Grosses down about one-third from prior frame
Unlike the slow-burn aftereffects of a Hollywood strike, a Broadway work stoppage has instant box office repercussions.
The stagehands’ walkout, called at 10 a.m. Saturday, wiped out weekend perfs for the majority of shows on the boards, knocking the performance tally for most of those productions down to four or five for the week ending Nov. 11.
Taking into account estimated grosses for “Young Frankenstein,” the total Rialto cume went down about one-third from the prior frame, falling about $6 million to $12.5 million.
Those estimates are rough — particularly for shows with low advance sales, plus all those limited-run plays that recently began perfs — but it’s not quite the catastrophe that will be felt if the strike continues and wipes out all the coming week’s shows.

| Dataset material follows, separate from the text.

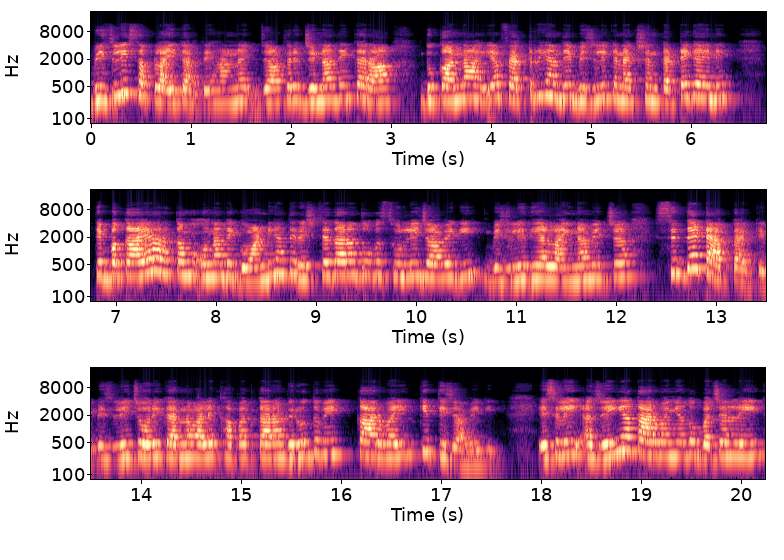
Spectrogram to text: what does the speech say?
ਬਿਜਲੀ ਸਪਲਾਈ ਕਰਦੇ ਹਨ ਜਾਂ ਫਿਰ ਜਿਨ੍ਹਾਂ ਦੇ ਘਰਾਂ, ਦੁਕਾਨਾਂ ਜਾਂ ਫੈਕਟਰੀਆਂ ਦੇ ਬਿਜਲੀ ਕਨੈਕਸ਼ਨ ਕੱਟੇ ਗਏ ਨੇ। ਤੇ ਬਕਾਇਆ ਰਕਮ ਉਹਨਾਂ ਦੇ ਗਵਾਂਢੀਆਂ ਤੇ ਰਿਸ਼ਤੇਦਾਰਾਂ ਤੋਂ ਵਸੂਲੀ ਜਾਵੇਗੀ। ਬਿਜਲੀ ਦੀਆਂ ਲਾਈਨਾਂ ਵਿੱਚ ਸਿੱਧੇ ਟੈਪ ਕਰਕੇ ਬਿਜਲੀ ਚੋਰੀ ਕਰਨ ਵਾਲੇ ਖਪਤਕਾਰਾਂ ਵਿਰੁੱਧ ਵੀ ਕਾਰਵਾਈ ਕੀਤੀ ਜਾਵੇਗੀ। ਇਸ ਲਈ ਅਜਿਹੀਆਂ ਕਾਰਵਾਈਆਂ ਤੋਂ ਬਚਣ ਲਈ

Powered by strong reviews, “Cyrano de Bergerac” ($518,554) proved the healthiest holdout among affected shows, managing to hold onto 78% of the prior week’s biz in a five-perf frame. With six shows, “The Farnsworth Invention” ($216,407) was down by a relatively minor $40,000.
“The Little Mermaid” ($375,925) actually climbed more than $100,000 — the previewing tuner played three perfs last week before the strike hit, versus the initial two perfs logged the previous frame.
Among the productions to pull in half as much (or less) as they had the prior sesh were “The Lion King” ($507,570), “Mamma Mia!” ($413,926), “The Color Purple” ($345,244), “Spring Awakening” ($288,368) and “Monty Python’s Spamalot” ($271,308).
Tuners “The Drowsy Chaperone” ($190,529), “A Chorus Line” ($187,879), “Les Miserables” ($183,853), “Dr. Seuss’ How the Grinch Stole Christmas” ($163,298), “Avenue Q” ($156,342) and “Rent” ($116,317) all fell below the $200,000 mark, as did some plays, including “A Bronx Tale” ($142,169).
Something of a silver lining came in boosted tallies for the eight productions still running, fueled by audience spillover from darkened shows.
“Mary Poppins” ($1,070,494), already poised for a strong weekend showing, went up about $220,000, and sales for “Xanadu” ($320,262) rose by half. “The 25th Annual Putnam County Spelling Bee” ($275,239) climbed by about 40%.
“Young Frankenstein” (estimated $1.44 million) played a full eight perfs, but nonetheless saw receipts fall off from the prior week due to comps from press nights and the Nov. 8 opening.
The non-profit plays, also unaffected by the shutdown, didn’t exactly burn up the box office, although “Pygmalion” ($300,214) pulled in 95% capacity auds. “The Ritz” ($296,209) and “Mauritius” ($222,865) each got a bump, but neither was major.
“Cymbeline” ($231,017) went from four perfs the prior week to eight, thereby more than doubling it receipts.
Meanwhile, legiters, worried over the acrimonious tone set by producers and stagehands over the weekend, speculated about how long a strike would last, while the League of American Theaters and Producers postponed its upcoming national conference until the labor dispute is resolved.